The interviews followed a guide with open-ended questions to explore the experiences of the patients. The guide was based on a literature review about patient experiences of interventions to improve care,[23–26] the interventions implemented to reduce cancellations at hospital A and on the different phases of elective surgery, the consultation at the out-patient clinic, the time spent waiting for surgery, and the hospital admission for surgery. The guide is enclosed in the Additional file 1.

The first author made consecutive case notes of the interviews. Furthermore, we started analyzing the data during the data collection. Thus the data collection and data analysis were iterative steps. From the case notes and our analysis, we observed that the last two interviews did not add any new information, i.e. we had reached saturation of our data. We then concluded that the sample size was sufficient for the purpose of this study and stopped recruiting patients.[19,27,28]


We audio-taped the interviews, transcribed them verbatim, and transferred them to HyperRESEARCH 2.8.3 computer software (ResearchWare, Inc., 2009) for coding. We performed a content analysis using a direct approach, as described by Hsieh and Shannon.[29] Based on the theory about interventions to reduce cancellations, we developed a coding scheme to reflect the interventions implemented at hospital A, i.e. earlier clinical pre-assessment, patient participation in scheduling the surgery, telephone calls to patients prior to surgery, and centralized preparation and discharge. The first author coded the interviews and identified passages where the patients described experiences related to these interventions.

The last author read all the interviews and validated the coding; the first and last authors then compared codes from the two hospitals. The aim was to identify how the patients' experiences were related to the interventions that reduced cancellations at hospital A. Using an iterative process of coding, then reflecting on the codes and condensing, the first and last authors identified common themes relating to how the patients had experienced these interventions.[30]

A professional bilingual translator translated the quotations in this article from Norwegian into English. Quotations were adapted from an oral style to a written format to enhance readability without changing the content or meaning.[31]

Ethical Considerations

Patients participated after informed, written consent and could withdraw from the study at any time. The Western Department of the Regional Committee for Medical and Health Research Ethics in Norway deemed a full ethical review unnecessary because sensitive patient data were not included in the study.

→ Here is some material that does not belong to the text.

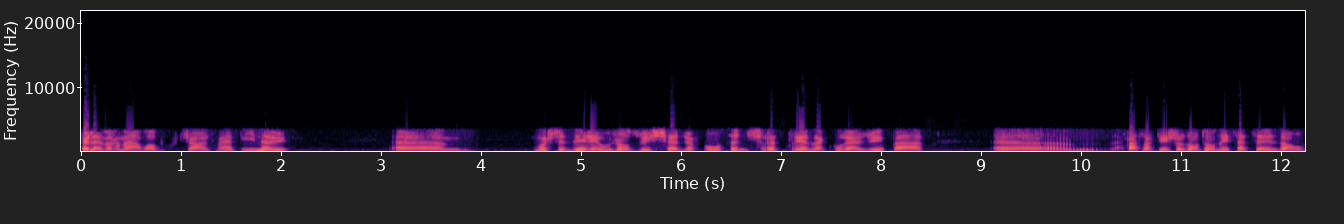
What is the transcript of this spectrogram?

The study protocol was accepted by the Norwegian Social Science Data Services, which reviewed ethical aspects relating to the collection and handling of data (e.g. voluntary participation based on informed consent, anonymity of informants, and appropriate storage of data).